There is also the possibility that, rather than looking at hard-to-find industrial properties in urban centers that it could use as food distribution hubs, Amazon instead looks at smaller retail locations—similar to Amazon Go—as a means of addressing the obstacles associated with the AmazonFresh delivery model.

“When I look at that [Amazon Go] convenience store they opened in Seattle, I ask myself, ‘Does Jeff Bezos want to sell slurpees?’ ” Brown said. “Instead of looking for an 80,000-square-foot warehouse that does not exist in the urban core, what’s readily available? There’s plenty of small retail space.

“This could be the way that they really ramp up the growth of AmazonFresh,” he added. “I’m not surprised if we’re seeing hundreds of these Amazon food and convenience stores popping up. Of course, they’ll have the benefit of being brick-and-mortar [stores], but the real goal would be to boost their delivery of AmazonFresh.”

Whatever direction Amazon ends up going in with its real estate, virtually no one expects that Bezos’ appetite for expansion is sated.

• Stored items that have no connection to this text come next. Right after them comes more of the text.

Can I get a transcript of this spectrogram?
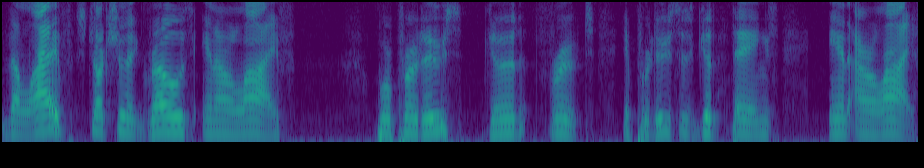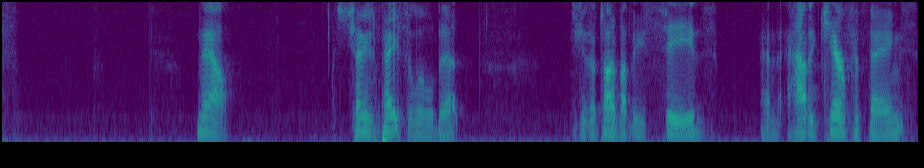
the life structure that grows in our life will produce good fruit. It produces good things in our life. Now, let's change pace a little bit because I talk about these seeds and how to care for things.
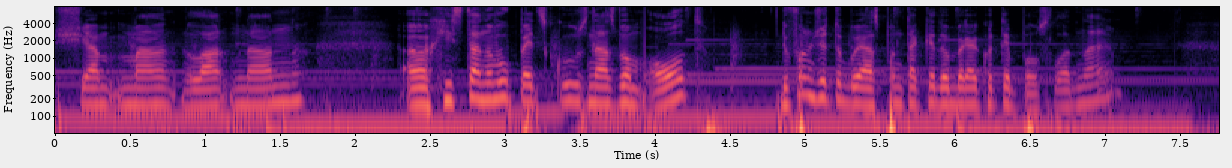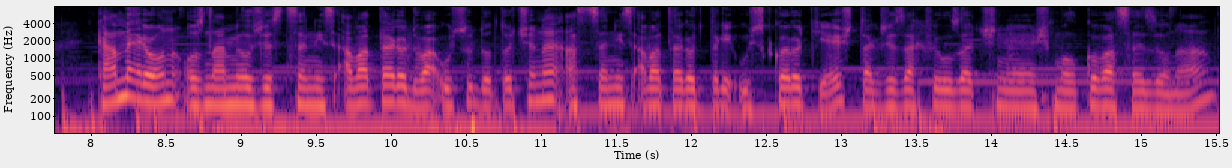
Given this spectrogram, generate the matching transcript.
Shyamalan eh, chystá novú pecku s názvom Old. Dúfam, že to bude aspoň také dobré ako tie posledné. Cameron oznámil, že scény z Avataru 2 už sú dotočené a scény z Avataru 3 už skoro tiež, takže za chvíľu začne šmolková sezóna.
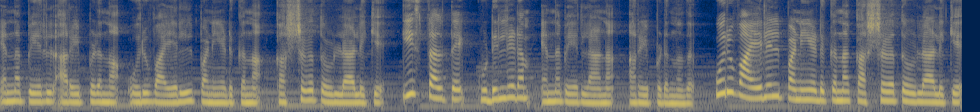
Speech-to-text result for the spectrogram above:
എന്ന പേരിൽ അറിയപ്പെടുന്ന ഒരു വയലിൽ പണിയെടുക്കുന്ന കർഷക തൊഴിലാളിക്ക് ഈ സ്ഥലത്തെ കുടിലിടം എന്ന പേരിലാണ് അറിയപ്പെടുന്നത്. ഒരു വയലിൽ പണിയെടുക്കുന്ന കർഷക തൊഴിലാളിക്ക്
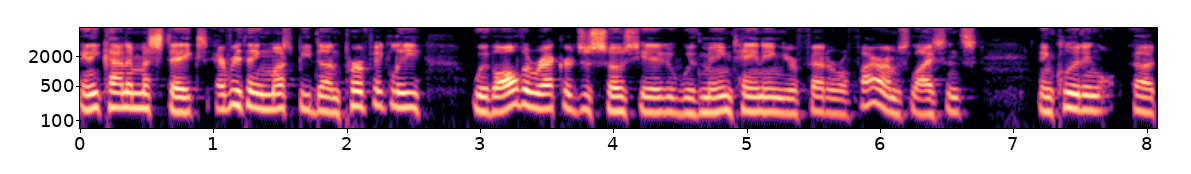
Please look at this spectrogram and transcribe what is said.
any kind of mistakes. Everything must be done perfectly with all the records associated with maintaining your federal firearms license, including uh,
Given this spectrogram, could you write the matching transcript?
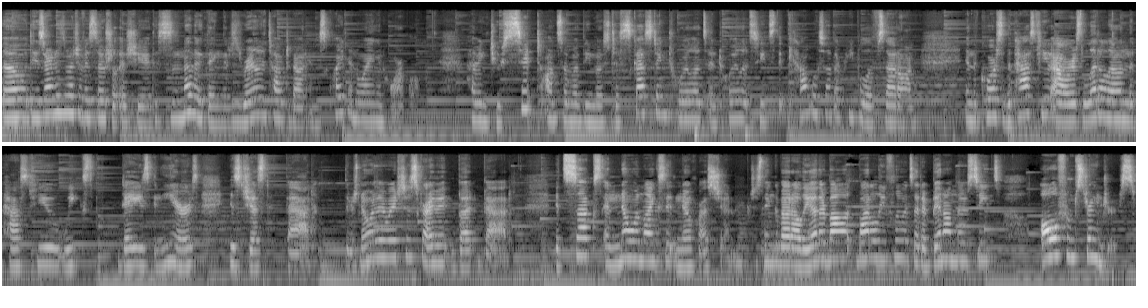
Though these aren't as much of a social issue, this is another thing that is rarely talked about and is quite annoying and horrible. Having to sit on some of the most disgusting toilets and toilet seats that countless other people have sat on in the course of the past few hours, let alone the past few weeks, days, and years, is just bad. There's no other way to describe it but bad. It sucks and no one likes it, no question. Just think about all the other bodily fluids that have been on those seats, all from strangers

In March, The New York Times reported that Amazon is exploring the idea of “showcase” stores specializing in furniture, appliances and other home merchandise that customers are usually reluctant to buy online without seeing in person first.

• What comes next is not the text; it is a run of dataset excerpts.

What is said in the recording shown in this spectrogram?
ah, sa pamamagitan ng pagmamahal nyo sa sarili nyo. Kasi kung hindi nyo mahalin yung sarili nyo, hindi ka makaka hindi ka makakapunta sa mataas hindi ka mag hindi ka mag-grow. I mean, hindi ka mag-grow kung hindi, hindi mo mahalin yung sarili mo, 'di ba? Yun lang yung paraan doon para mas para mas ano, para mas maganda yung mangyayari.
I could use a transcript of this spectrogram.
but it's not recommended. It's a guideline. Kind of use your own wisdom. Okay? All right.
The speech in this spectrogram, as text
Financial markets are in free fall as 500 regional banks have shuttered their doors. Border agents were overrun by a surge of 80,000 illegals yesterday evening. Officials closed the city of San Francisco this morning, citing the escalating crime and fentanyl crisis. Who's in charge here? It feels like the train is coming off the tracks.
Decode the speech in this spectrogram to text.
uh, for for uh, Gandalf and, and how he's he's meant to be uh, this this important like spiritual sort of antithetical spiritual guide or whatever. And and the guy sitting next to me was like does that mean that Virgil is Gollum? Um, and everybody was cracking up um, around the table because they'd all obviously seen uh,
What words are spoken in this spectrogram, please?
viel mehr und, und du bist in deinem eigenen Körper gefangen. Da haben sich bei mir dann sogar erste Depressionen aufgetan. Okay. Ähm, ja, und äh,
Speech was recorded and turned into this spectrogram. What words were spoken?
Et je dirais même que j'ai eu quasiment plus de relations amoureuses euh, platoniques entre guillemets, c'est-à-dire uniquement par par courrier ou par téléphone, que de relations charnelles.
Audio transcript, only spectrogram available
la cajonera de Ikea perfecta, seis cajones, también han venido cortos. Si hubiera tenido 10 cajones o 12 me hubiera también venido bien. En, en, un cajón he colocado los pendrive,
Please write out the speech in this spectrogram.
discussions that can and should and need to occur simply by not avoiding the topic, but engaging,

The Times also reported that Amazon has been working on a venture, known internally as “Project Everest,” that would see it open brick-and-mortar grocery stores in India—a massive, underserved market. And just this month, it was reported that Amazon is getting increasingly serious about long-gestating plans to get into the pharmacy market and compete with the likes of CVS, Rite Aid and Walgreens.

“It’s at the point where it’s clear, based on the number of closings in the retail space just this year, that Amazon is in a good position,” Hottovy said of Amazon’s physical retail operations. “Now is the time to take it to the next step. If done right, it’s a way to make it an extension of the online platform.”

After a wildly successful first two decades as a public company, no one is certain what the next two decades will bring for Amazon. But should it become the world’s first trillion-dollar company—as some have suggested is Bezos’ goal—it would likely be in no small part due to the fact that it pivoted at a critical moment and conquered both internet and brick-and-mortar retail simultaneously.

Update: This story has been updated to include a statement from Amazon.